Applying Scrum to Legacy Systems

A Tale of Two Projects

It was best of times, it was the worst of times…  

There were two projects – Project “A” was a greenfield project, with highly motivated, highly skilled Software Architects & Developers who either had a lot of experience with Agile Scrum or were very open to learning about it.  

The Product Owner was fully engaged and worked diligently to create a well defined set of User Stories that could be easily broken down into Story Points.  As this was a greenfield project, we were not distracted by support issues.  In addition, the project had, albeit after some convincing, good management support.

Project 'A'

Whereas Project “B” was the Spaghetti Monster project that was the result of years of mismanagement, misunderstandings with patches patched on top of patches, poor source control and deployment processes and poor engagement between the software development team and the client.  

To make it even more interesting, Project “B” was a core, mission critical system with a large user base (who were not happy or no longer engaged), and suffered frequent outages, slow performance and provided a poor user experience.


Flat is the new up

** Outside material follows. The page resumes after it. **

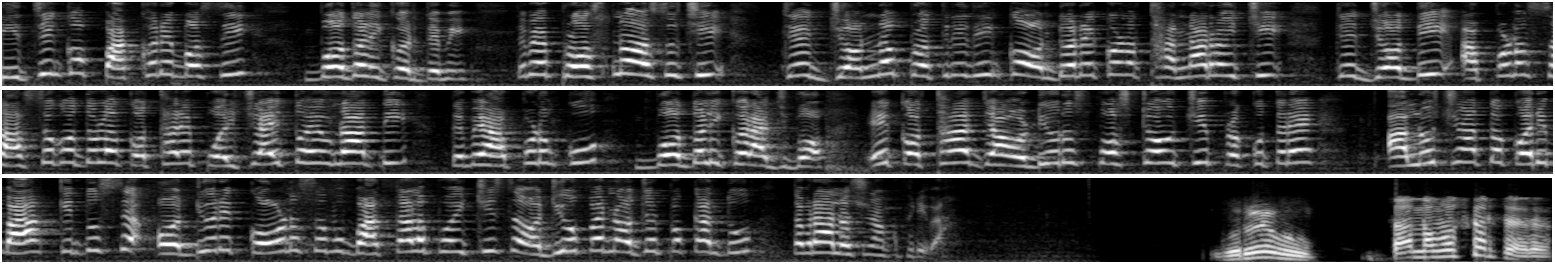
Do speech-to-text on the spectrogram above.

Businesses regularly evolve to meet modern new challenges, so why do they rely on the same old military-style organizational hierarchies? Here are a few companies that have adopted new structures to try to inspire workers and make the companies more agile.